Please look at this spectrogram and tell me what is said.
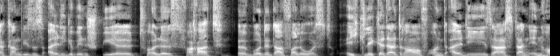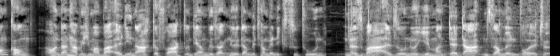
Da kam dieses Aldi-Gewinnspiel, tolles Fahrrad äh, wurde da verlost. Ich klicke da drauf und Aldi saß dann in Hongkong. Und dann habe ich mal bei Aldi nachgefragt und die haben gesagt, nö, damit haben wir nichts zu tun. Das war also nur jemand, der Daten sammeln wollte.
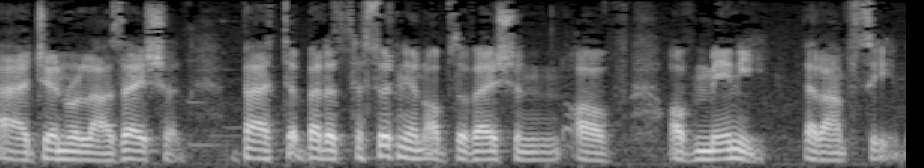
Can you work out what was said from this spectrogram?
uh, generalization, but but it's certainly an observation of of many that I've seen.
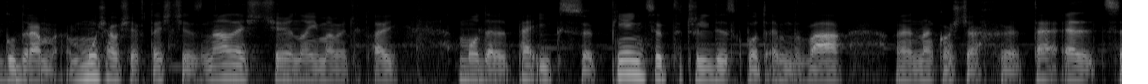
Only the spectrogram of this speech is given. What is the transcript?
Goodram musiał się w teście znaleźć. No i mamy tutaj model PX500, czyli dysk pod M2 na kościach TLC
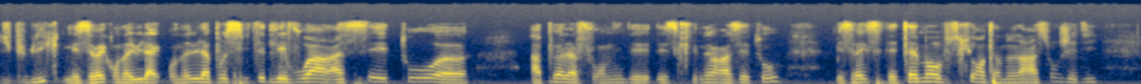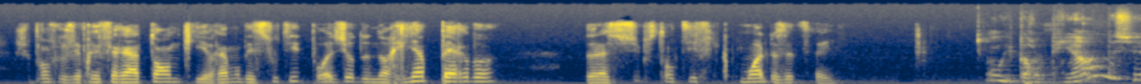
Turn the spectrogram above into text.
du public. Mais c'est vrai qu'on a, eu la- on a eu la possibilité de les voir assez tôt. Apple a fourni des, des screeners assez tôt. Mais c'est vrai que c'était tellement obscur en termes de narration que j'ai dit je pense que j'ai préféré attendre qu'il y ait vraiment des sous-titres pour être sûr de ne rien perdre de la substantifique moelle de cette série. Oh, il parle bien, monsieur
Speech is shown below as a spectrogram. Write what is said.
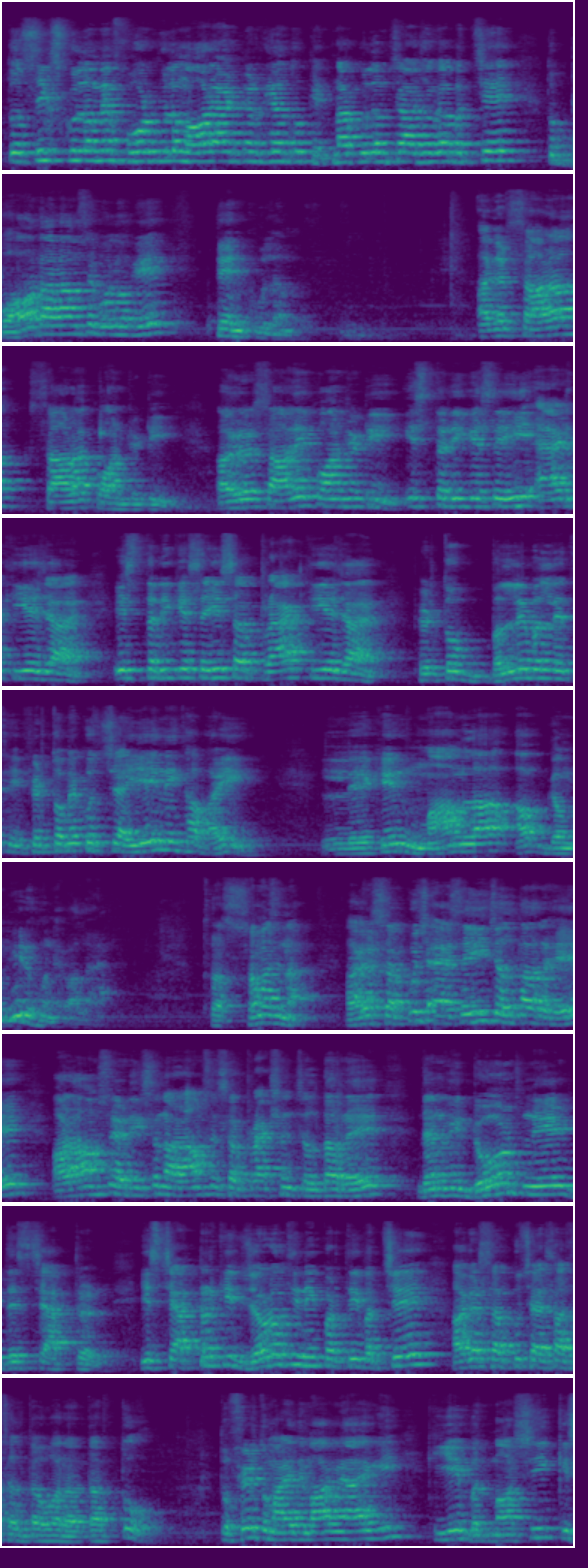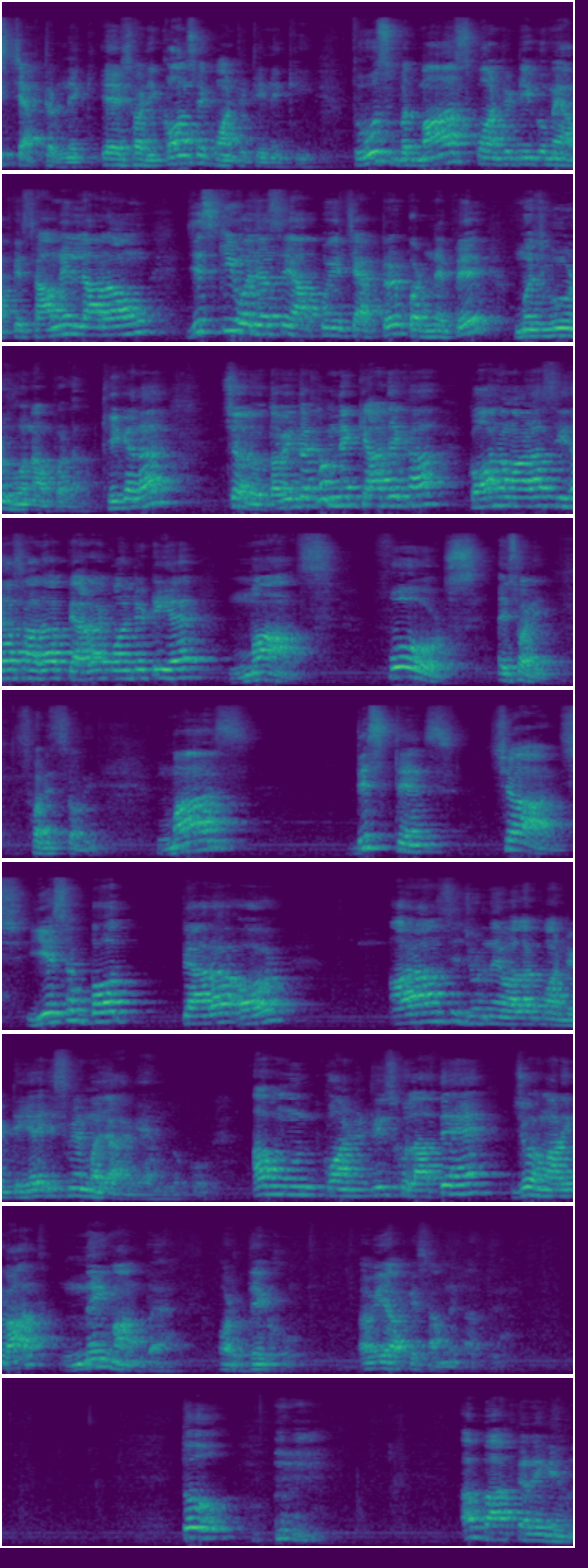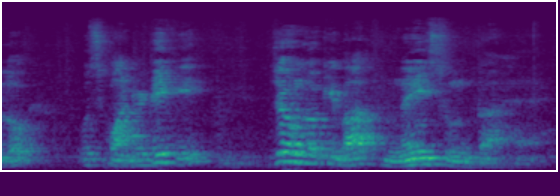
तो सिक्स कूलम में फोर कूलम और ऐड कर दिया तो कितना कूलम चार्ज होगा बच्चे? तो बहुत आराम से बोलोगे टेन कूलम अगर सारा सारा क्वांटिटी अगर सारे क्वांटिटी इस तरीके से ही ऐड किए जाए, इस तरीके से ही सब किए जाए, फिर तो बल्ले बल्ले थी, फिर तो मैं कुछ चाहिए ही नहीं था भाई। लेकिन मामला अब गंभीर होने वाला है। थोड़ा समझना, अगर सब कुछ ऐसे ही चलता रहे, आराम से एडिशन आराम से सब्ट्रैक्शन चलता रहे then we don't need this chapter इस चैप्टर की ज़रूरत ही नहीं पड़ती बच्चे, अगर सब कुछ ऐसा चलता हुआ रहता तो। तो फिर तुम्हारे दिमाग में आएगी कि ये बदमाशी किस चैप्टर ने सॉरी कौन से क्वांटिटी ने की। तो उस बदमाश क्वांटिटी को मैं आपके सामने ला रहा हूँ, जिसकी वजह से आपको ये चैप्टर पढ़ने पे मजबूर होना पड़ा। ठीक है ना? चलो, तभी तक हमने क्या देखा? कौन हमारा सीधा साधा प्यारा क्वांटिटी है? Mass force sorry sorry sorry mass distance charge ये सब बहुत प्यारा और आराम से जुड़ने वाला क्वांटिटी है, इसमें मज़ा आ गया हम लोग को। अब हम उन क्वांटिटीज को लाते हैं जो हमारी बात नहीं मानता है। और देखो, अभी आपके सामने लाते हैं। तो अब बात करेंगे हम लोग उस क्वांटिटी की जो हम लोग की बात नहीं सुनता है।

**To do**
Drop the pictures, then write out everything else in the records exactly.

**Answer for the task**
Please look at this spectrogram and tell me what is said.
Da kam dieses Aldi-Gewinnspiel, tolles Fahrrad äh, wurde da verlost. Ich klicke da drauf und Aldi saß dann in Hongkong. Und dann habe ich mal bei Aldi nachgefragt und die haben gesagt, nö, damit haben wir nichts zu tun. Das war also nur jemand, der Daten sammeln wollte.
Can you work out what was said from this spectrogram?
uh, generalization, but but it's certainly an observation of of many that I've seen.
Only the spectrogram of this speech is given. What is the transcript?
Goodram musiał się w teście znaleźć. No i mamy tutaj model PX500, czyli dysk pod M2 na kościach TLC
Turn the spectrogram above into text.
du public. Mais c'est vrai qu'on a, eu la- on a eu la possibilité de les voir assez tôt. Apple a fourni des, des screeners assez tôt. Mais c'est vrai que c'était tellement obscur en termes de narration que j'ai dit je pense que j'ai préféré attendre qu'il y ait vraiment des sous-titres pour être sûr de ne rien perdre de la substantifique moelle de cette série. Oh, il parle bien, monsieur
Speech is shown below as a spectrogram. Write what is said.
तो सिक्स कूलम में फोर कूलम और ऐड कर दिया तो कितना कूलम चार्ज होगा बच्चे? तो बहुत आराम से बोलोगे टेन कूलम अगर सारा सारा क्वांटिटी अगर सारे क्वांटिटी इस तरीके से ही ऐड किए जाए, इस तरीके से ही सब किए जाए, फिर तो बल्ले बल्ले थी, फिर तो मैं कुछ चाहिए ही नहीं था भाई। लेकिन मामला अब गंभीर होने वाला है। थोड़ा समझना, अगर सब कुछ ऐसे ही चलता रहे, आराम से एडिशन आराम से सब्ट्रैक्शन चलता रहे then we don't need this chapter इस चैप्टर की ज़रूरत ही नहीं पड़ती बच्चे, अगर सब कुछ ऐसा चलता हुआ रहता तो। तो फिर तुम्हारे दिमाग में आएगी कि ये बदमाशी किस चैप्टर ने सॉरी कौन से क्वांटिटी ने की। तो उस बदमाश क्वांटिटी को मैं आपके सामने ला रहा हूँ, जिसकी वजह से आपको ये चैप्टर पढ़ने पे मजबूर होना पड़ा। ठीक है ना? चलो, तभी तक हमने क्या देखा? कौन हमारा सीधा साधा प्यारा क्वांटिटी है? Mass force sorry sorry sorry mass distance charge ये सब बहुत प्यारा और आराम से जुड़ने वाला क्वांटिटी है, इसमें मज़ा आ गया हम लोग को। अब हम उन क्वांटिटीज को लाते हैं जो हमारी बात नहीं मानता है। और देखो, अभी आपके सामने लाते हैं। तो अब बात करेंगे हम लोग उस क्वांटिटी की जो हम लोग की बात नहीं सुनता है।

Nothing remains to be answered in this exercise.